Diabetes is a complicated disease and affects all sorts of functions within the body. From foot problems to damaged blood vessels to cataracts and glaucoma in the eyes. The eyes are a powerful and obviously an incredibly important organ in your body, so it is important to have regular eye exams when you have diabetes. Read on to learn more about what problems can occur in the eyes that are caused by diabetes. At Vision Care Centre in Langley, we want to give you the best eye care possible, and that includes detecting eye problems related to diabetes.
This eye condition affects the blood vessels in the retina, which is a light-sensitive tissue in the back of the eye. This is the most common eye disease that impairs vision and can cause cancer in people who have diabetes. The biggest symptom of diabetes is high blood sugar and this is known to damage tiny blood vessels located in the retina, which leads to diabetic retinopathy. Sending signals through the optic nerve to the brain, the retina detects light and converts it to these signals. With diabetic retinopathy, these blood vessels can leak fluid or hemorrhage, which causes distorted vision. This disease progresses by the blood vessels becoming more and more damaged. First losing the ability to transport blood, then new blood vessels grow, but are weak, thin, and have a high chance of leaking. Scar tissue eventually forms causing the retina to become detached which can cause permanent vision loss. People with diabetes type one and two are at risk for diabetic retinopathy, but the longer one has diabetes, there is a higher risk of developing this disease.
Symptoms of Diabetic Retinopathy
At first, there usually are no noticeable symptoms, the disease will progress in the background. Eventually, a patient will notice “floating” spots in their vision but could clear up on their own. When bleeding from blood vessels occur, which happens when treatment is not sought right away, vision will become blurred.
Diabetic Macular Edema (DME)
This condition is caused by diabetic retinopathy, it is when swelling occurs in an area of the retina called the macula. Detection of DME can be done with a detailed eye exam that will show signs of damaged blood vessels, swelling, or fatty deposits that develop on the retina.
Cataracts and Glaucoma
Other conditions that occur with people who have diabetes are cataracts and glaucoma. A cataract is when a clouding of the eye’s lens occurs. This can usually happen in people with diabetes when they are younger. With glaucoma, a bundle of nerve fibers that connect the eye to the brain is damaged. This is due to higher pressure within the eye and for people with diabetes, the risk of developing this condition is doubled.
Prevention and Treatment
Because diabetic retinopathy often doesn’t have early symptoms, the best way to prevent this condition is to have regular eye exams.
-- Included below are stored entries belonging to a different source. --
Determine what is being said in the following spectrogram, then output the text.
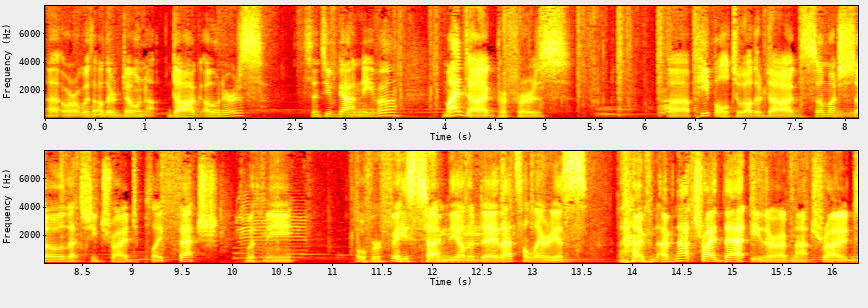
uh, or with other don- dog owners since you've gotten Eva? My dog prefers uh, people to other dogs, so much so that she tried to play fetch with me over FaceTime the other day. That's hilarious. I've, I've not tried that either. I've not tried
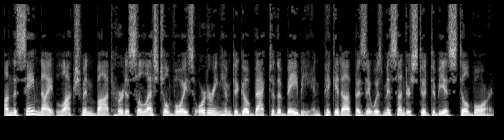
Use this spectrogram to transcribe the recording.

If detected early enough, it can reduce chances of losing vision by 95 percent. Women who become pregnant and also have diabetes should have an eye exam right away. Studies have shown that controlled diabetes will slow the developing of eye conditions. DME and diabetic retinopathy can be treated by injection therapy that will help reverse the growth of weak blood vessels. Another method of treatment is macular laser surgery, which is when the laser burns the blood vessel in order to slow the leaking fluid and reduce swelling.
Research is continuing to look for a way to treat and prevent diabetic eye conditions, but early detection is by far the best way to prevent these diseases from occurring. At your local eye clinic in Langley, you can receive an eye exam in order to find signs of these conditions developing. If you have diabetes, having a detailed eye exam which includes a visual acuity test, a tonometry test which measures the pressure inside your eye, pupil dilation, and optical coherence tomography, which is similar to an ultrasound. At Vision Care Centre, our optometrists are fully aware of all eye conditions related to diabetes and want to give you the best eye care in the surrounding Langley area. Contact us today for your yearly eye exam.